Whatever the reason, it does make it easy to double-up the batteries.
All you need is a GM Battery Retainer (#14005061) that costs less than $5; a second battery; and a battery isolator designed to work with the new electronics.
The factory AC-Delco Group 48 battery is unique to GM trucks, and it’s rated at 615 CCA (Cold Cranking Amps) with 110 RC (Reserve Capacity).
It’s almost identical to a Group 34/78 or Group 78 battery. So we chose an Odyssey 78-PC1500-A AGM battery as the auxiliary, which delivers 880 CCA and 135 minutes RC.
The Odyssey is far more receptive to deep discharging and resistant to the hard pounding from off-pavement use than the OEM battery.
To connect the two batteries properly, we selected a Cole Hersee Smart Battery Isolator (#48530) designed to work with today’s electronic charging systems.

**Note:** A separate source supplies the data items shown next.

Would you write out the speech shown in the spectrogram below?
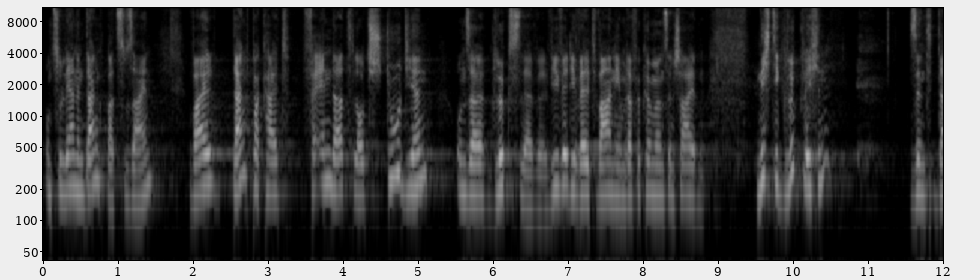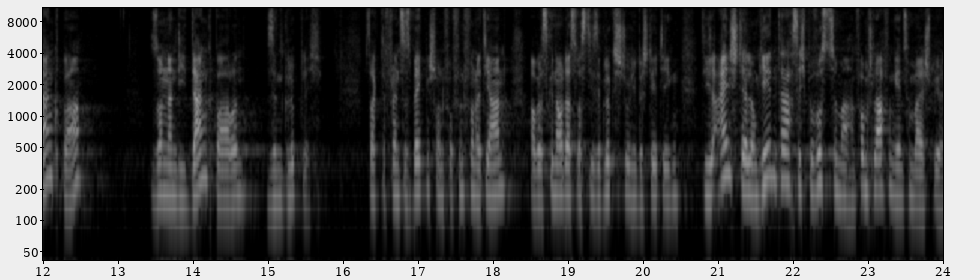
und zu lernen, dankbar zu sein, weil Dankbarkeit verändert laut Studien unser Glückslevel, wie wir die Welt wahrnehmen. Dafür können wir uns entscheiden. Nicht die Glücklichen sind dankbar, sondern die Dankbaren sind glücklich sagte Francis Bacon schon vor 500 Jahren, aber das ist genau das, was diese Glücksstudien bestätigen. Die Einstellung, jeden Tag sich bewusst zu machen, vorm Schlafengehen zum Beispiel,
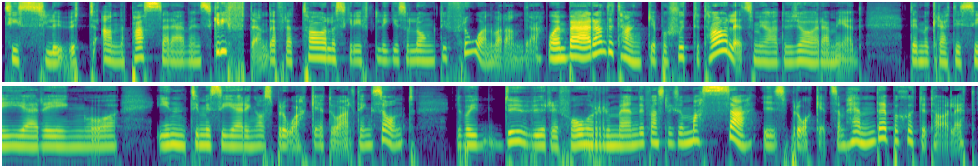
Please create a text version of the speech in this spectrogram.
till slut anpassar även skriften därför att tal och skrift ligger så långt ifrån varandra. Och en bärande tanke på 70-talet som jag hade att göra med demokratisering och intimisering av språket och allting sånt. Det var ju du-reformen, det fanns liksom massa i språket som hände på 70-talet.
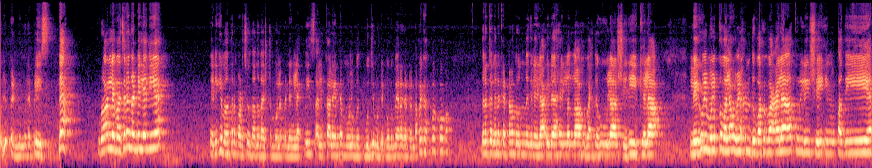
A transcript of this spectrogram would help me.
ഒരു പെണ്ണും കൂടെ പ്ലീസ് ഖുറാനിലെ വചനം കണ്ടില്ലേ നീ എനിക്ക് മാത്രം പഠിച്ചു തന്നതാ ഇഷ്ടം പോലെ പെണ്ണുങ്ങളെ. നീ സൽക്കാലം എന്റെ മോൾ ബുദ്ധിമുട്ടി പോകും വേറെ കെട്ടണ്ട. അപ്പൊ നിനക്ക് അങ്ങനെ കെട്ടാൻ തോന്നുന്നെങ്കിൽ ഇലാഹ ഇല്ലല്ലാഹു വഹ്ദഹു ല ഹംദു ഖദീർ.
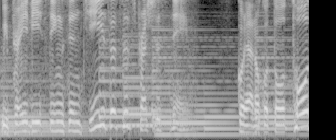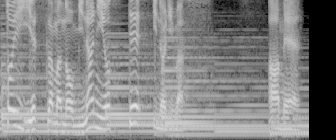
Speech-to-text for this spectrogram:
We pray these things in Jesus' precious name. これらのことを尊いイエス様の皆によって祈ります。アーメン。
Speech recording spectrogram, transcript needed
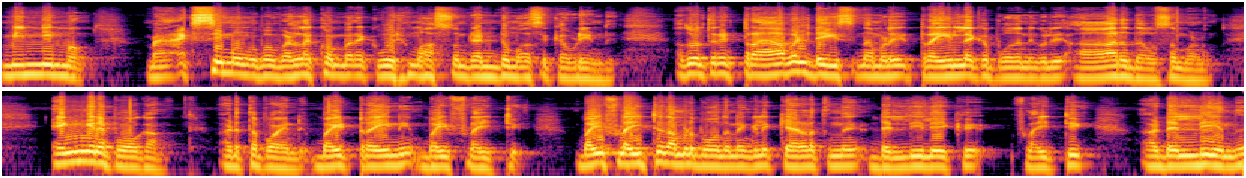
മിനിമം മാക്സിമം ഇപ്പോൾ വെള്ളക്കൊമ്പനൊക്കെ ഒരു മാസം രണ്ട് മാസമൊക്കെ അവിടെയുണ്ട്. അതുപോലെ തന്നെ ട്രാവൽ ഡേയ്സ് നമ്മൾ ട്രെയിനിലൊക്കെ പോകുന്നുണ്ടെങ്കിൽ ആറ് ദിവസം വേണം. എങ്ങനെ പോകാം? അടുത്ത point by train by flight by flight നമ്മൾ പോകുന്നുണ്ടെങ്കിൽ കേരളത്തിൽ നിന്ന് ഡൽഹിയിലേക്ക് ഫ്ലൈറ്റ് ഡൽഹി നിന്ന്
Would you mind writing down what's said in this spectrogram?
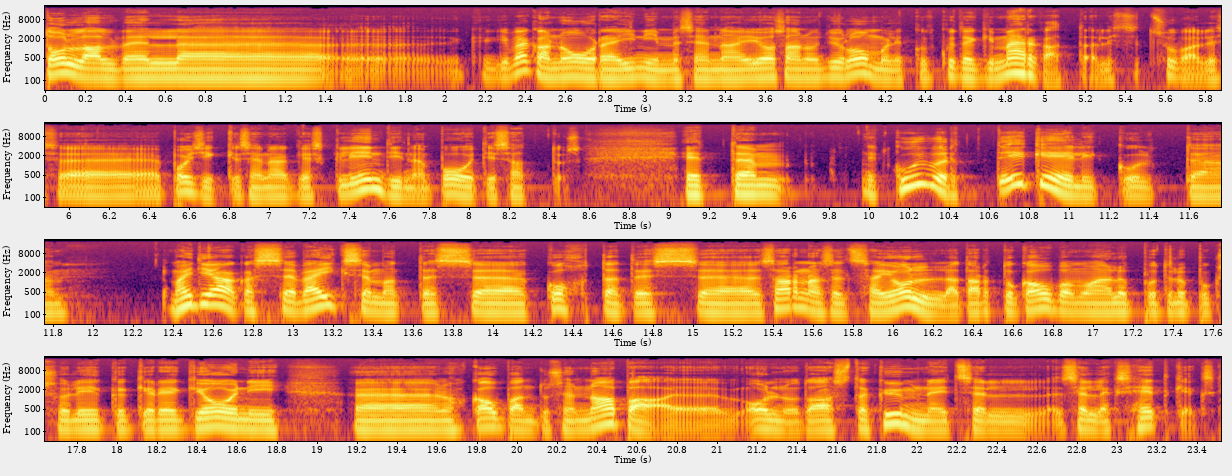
tollal veel äh, ikkagi väga noore inimesena ei osanud ju loomulikult kuidagi märgata, lihtsalt suvalise poisikesena, kes kliendina poodi sattus. et, et kuivõrd tegelikult äh, ma ei tea, kas see väiksemates äh, kohtades äh, sarnaselt sai olla, Tartu Kaubamaja lõppude lõpuks oli ikkagi regiooni äh, noh, kaubanduse naba olnud aastakümneid sel, selleks hetkeks.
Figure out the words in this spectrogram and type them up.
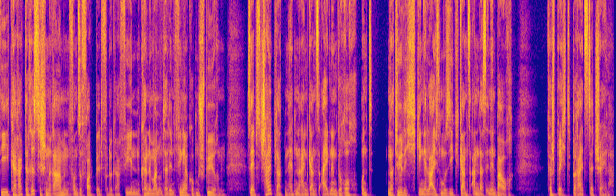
Die charakteristischen Rahmen von Sofortbildfotografien könne man unter den Fingerkuppen spüren. Selbst Schallplatten hätten einen ganz eigenen Geruch und Natürlich ginge Live-Musik ganz anders in den Bauch, verspricht bereits der Trailer.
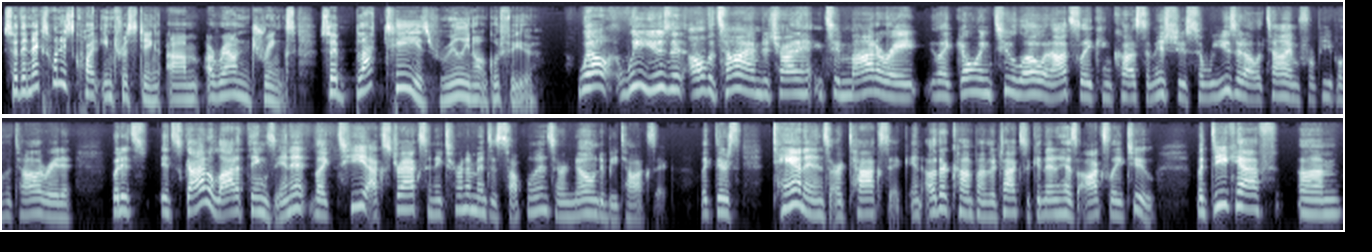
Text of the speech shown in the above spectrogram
So the next one is quite interesting um, around drinks. So black tea is really not good for you. Well, we use it all the time to try to, to moderate, like going too low in oxalate can cause some issues. So we use it all the time for people who tolerate it. But it's it's got a lot of things in it, like tea extracts, and they turn them into supplements are known to be toxic. Like there's tannins are toxic, and other compounds are toxic, and then it has oxalate too. But decaf um,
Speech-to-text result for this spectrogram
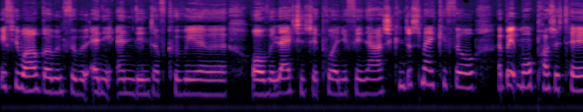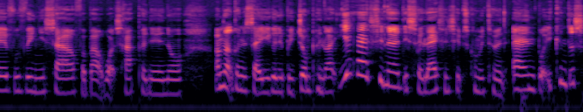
if you are going through any endings of career or relationship or anything else, it can just make you feel a bit more positive within yourself about what's happening. Or, I'm not going to say you're going to be jumping like, yes, you know, this relationship's coming to an end, but it can just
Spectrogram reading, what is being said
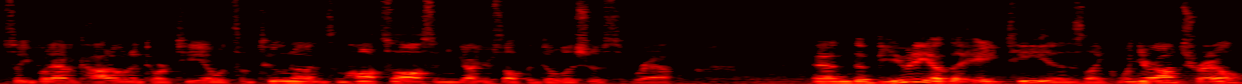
So you put avocado in a tortilla with some tuna and some hot sauce and you got yourself a delicious wrap. And the beauty of the AT is like when you're on trail,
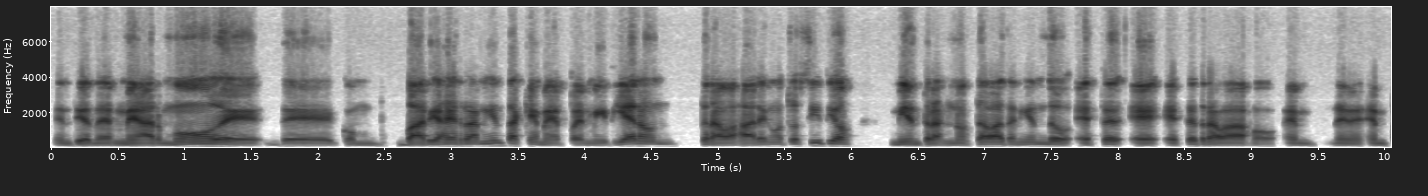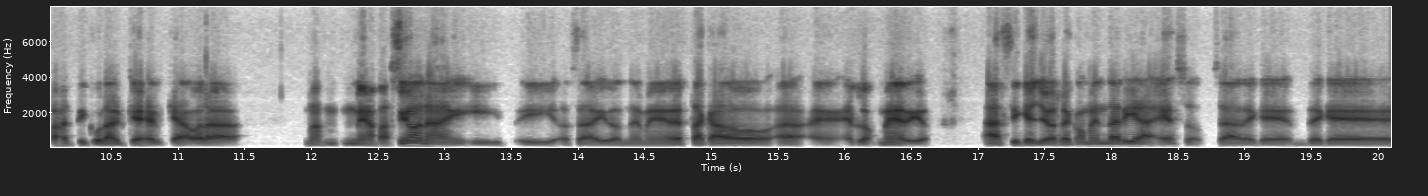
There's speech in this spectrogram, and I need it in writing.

This 200-amp isolator senses the voltage of both main and auxiliary batteries and connects/separates them according to their charge, always protecting the main “cranking” battery.
For example, you pull the truck in to a jobsite, turn the engine off and leave all the warning lights on. When the isolator senses the batteries reach 12.7V it opens the solenoid relay to separate the two batteries and turns off the status light. This separation protects the starting battery while allowing the auxiliary battery to continue to power the auxiliary loads.
When you start the truck, the charging system brings the cranking battery back to 13.2 volts (full charge), then the isolator closes, the red status light turns on, and the alternator now recharges the auxiliary battery.
Should need a “boost” at start, an optional “momentary switch” can be easily wired in to the Smart Isolator that connects both batteries for one minute once it’s activated
We also installed a Cole Hersee SureStart Compact Low Voltage Disconnect Switch (#48513-01) on the firewall to use as our “hot point” between the auxiliary battery and future strobe lights and accessories.
This unit sounds an alarm when battery voltage drops below 12.1 volts.
One minute later it automatically disconnects the battery it’s connected to (we will use it with the auxiliary) from whatever accessories are attached to it.
Automatically isolating the auxiliary battery in this way keeps it protected from total discharge, which could be the case when running lights or other accessories when one is away from the truck for a period of time.
This easy battery upgrade sets Project Bedrock up to handle any electrical need we might encounter in the field.
It should work nicely on your Chevy or GMC as well. – Pro
Odyssey Batteries/EnerSys Energy Products Inc.; 800-538-3627
Cole Hersee; Littlefuse Commercial Vehicle Products: 210-651-1845
Truck Supply & Outfitters; 205-553-4203